Problem requirements: Where the line containing "What would the" appears in the entries below, begin there and output every line through the last, exactly, minus the pictures.

(Data items)
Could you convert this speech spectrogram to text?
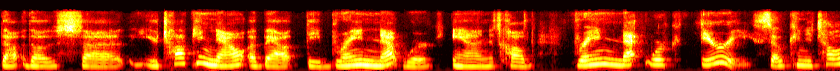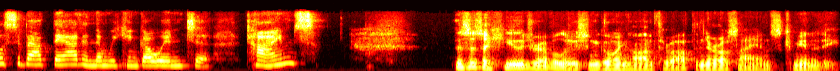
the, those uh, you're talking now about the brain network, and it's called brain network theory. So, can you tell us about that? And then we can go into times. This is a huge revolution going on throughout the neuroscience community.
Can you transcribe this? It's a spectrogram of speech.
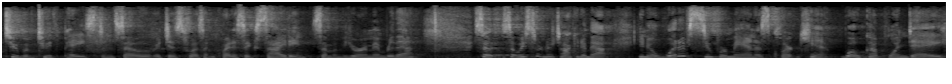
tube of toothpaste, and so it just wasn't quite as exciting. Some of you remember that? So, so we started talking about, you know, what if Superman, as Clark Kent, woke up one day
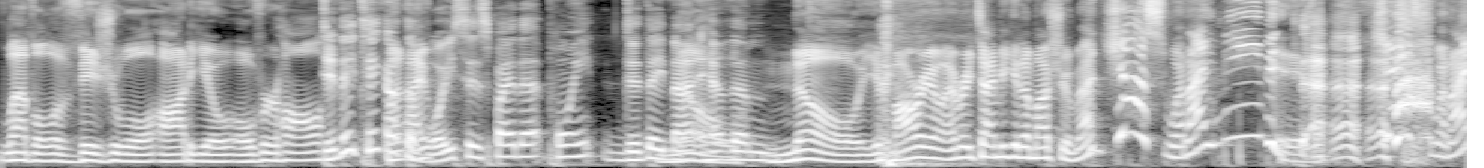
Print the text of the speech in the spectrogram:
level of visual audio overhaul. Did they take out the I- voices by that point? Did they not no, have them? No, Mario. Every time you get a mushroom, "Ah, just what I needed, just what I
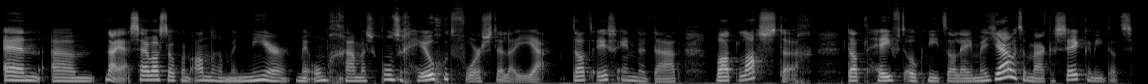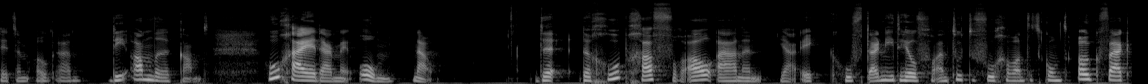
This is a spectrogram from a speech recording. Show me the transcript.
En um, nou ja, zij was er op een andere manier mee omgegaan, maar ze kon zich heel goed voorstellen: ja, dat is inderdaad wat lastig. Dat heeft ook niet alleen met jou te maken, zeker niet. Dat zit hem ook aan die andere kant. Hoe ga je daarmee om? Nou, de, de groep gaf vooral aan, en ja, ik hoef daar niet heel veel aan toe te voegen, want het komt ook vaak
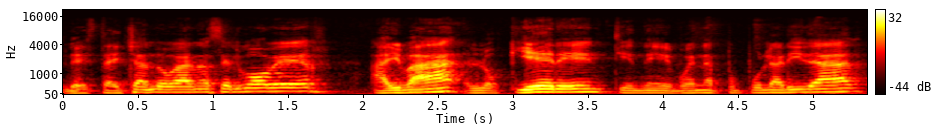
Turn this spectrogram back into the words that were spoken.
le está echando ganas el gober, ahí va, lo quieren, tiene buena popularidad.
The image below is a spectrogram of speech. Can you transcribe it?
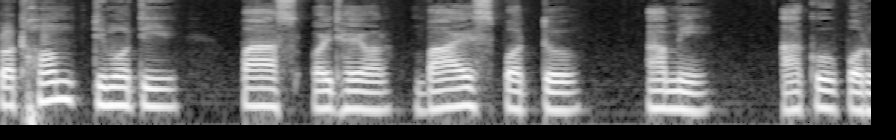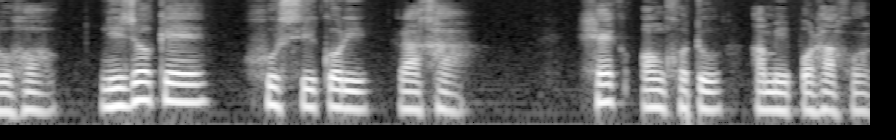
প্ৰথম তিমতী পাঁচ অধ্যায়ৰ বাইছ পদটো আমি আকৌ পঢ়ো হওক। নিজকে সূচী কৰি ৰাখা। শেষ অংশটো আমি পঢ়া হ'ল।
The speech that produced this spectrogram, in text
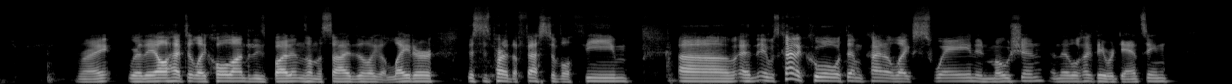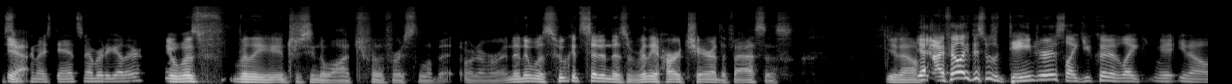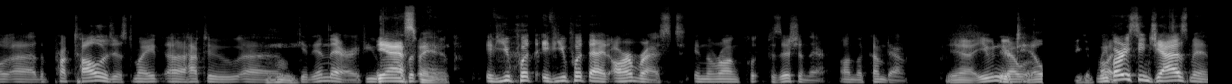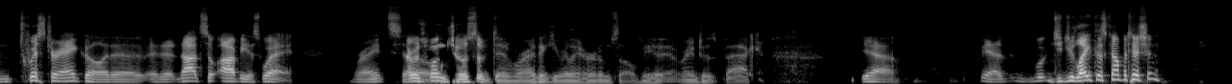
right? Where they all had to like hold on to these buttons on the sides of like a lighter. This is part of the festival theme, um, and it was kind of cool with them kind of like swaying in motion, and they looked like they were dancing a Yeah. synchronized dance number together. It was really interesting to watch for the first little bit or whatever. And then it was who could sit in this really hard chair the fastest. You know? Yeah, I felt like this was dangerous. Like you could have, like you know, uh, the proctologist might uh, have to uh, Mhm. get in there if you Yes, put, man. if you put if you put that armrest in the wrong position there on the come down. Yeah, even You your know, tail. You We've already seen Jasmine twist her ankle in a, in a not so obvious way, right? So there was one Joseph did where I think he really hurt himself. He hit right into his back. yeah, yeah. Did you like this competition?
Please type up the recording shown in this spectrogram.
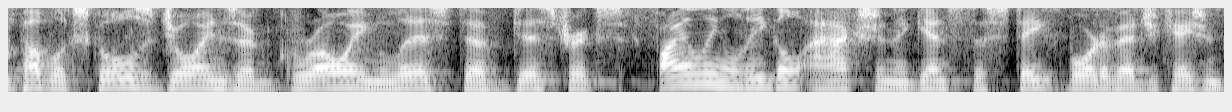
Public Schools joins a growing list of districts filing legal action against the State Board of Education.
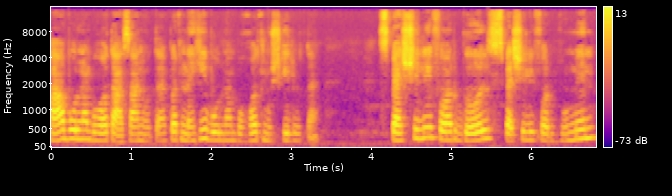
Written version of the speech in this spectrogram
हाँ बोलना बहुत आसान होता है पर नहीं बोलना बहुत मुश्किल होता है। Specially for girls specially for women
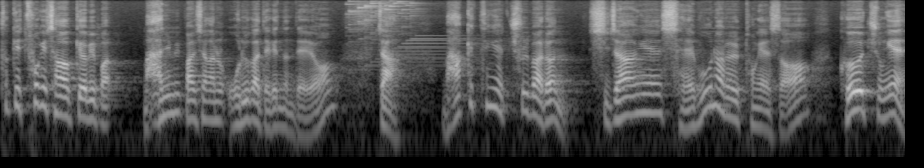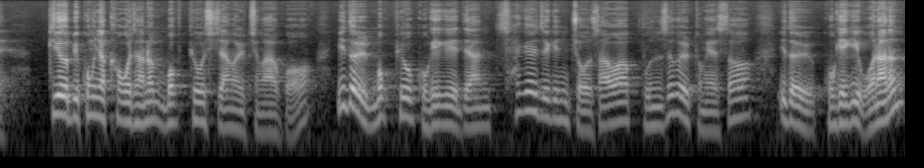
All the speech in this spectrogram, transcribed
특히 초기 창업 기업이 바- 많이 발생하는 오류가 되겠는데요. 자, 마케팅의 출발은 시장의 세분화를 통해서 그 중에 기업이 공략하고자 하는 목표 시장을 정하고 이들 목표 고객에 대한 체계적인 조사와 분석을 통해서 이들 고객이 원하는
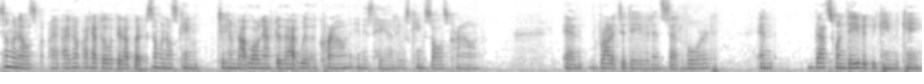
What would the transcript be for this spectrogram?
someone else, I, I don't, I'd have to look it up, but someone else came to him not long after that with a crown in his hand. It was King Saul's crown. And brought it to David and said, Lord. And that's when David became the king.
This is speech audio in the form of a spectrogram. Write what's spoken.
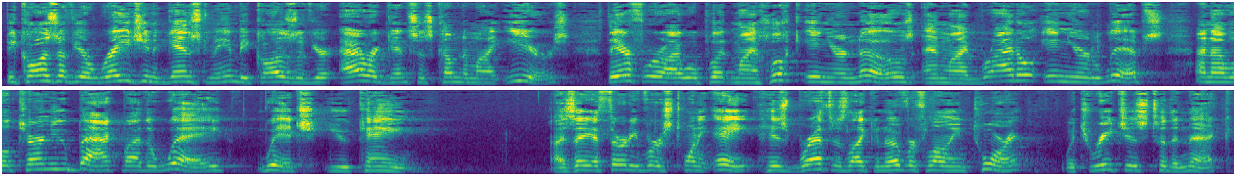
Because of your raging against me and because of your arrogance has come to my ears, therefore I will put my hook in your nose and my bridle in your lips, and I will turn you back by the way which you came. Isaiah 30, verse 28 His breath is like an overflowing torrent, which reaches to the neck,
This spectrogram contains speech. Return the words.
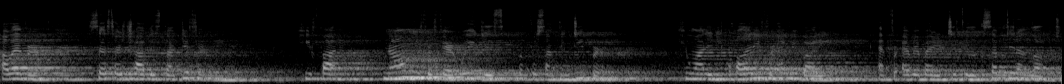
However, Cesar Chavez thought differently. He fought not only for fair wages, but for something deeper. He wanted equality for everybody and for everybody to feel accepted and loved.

Answer:
What would the transcript be for this spectrogram?
someone else, I, I don't, I'd have to look it up, but someone else came to him not long after that with a crown in his hand. It was King Saul's crown. And brought it to David and said, Lord. And that's when David became the king.
This is speech audio in the form of a spectrogram. Write what's spoken.
Because of your raging against me and because of your arrogance has come to my ears, therefore I will put my hook in your nose and my bridle in your lips, and I will turn you back by the way which you came. Isaiah 30, verse 28 His breath is like an overflowing torrent, which reaches to the neck,
This spectrogram contains speech. Return the words.
However, Cesar Chavez thought differently. He fought not only for fair wages, but for something deeper. He wanted equality for everybody and for everybody to feel accepted and loved.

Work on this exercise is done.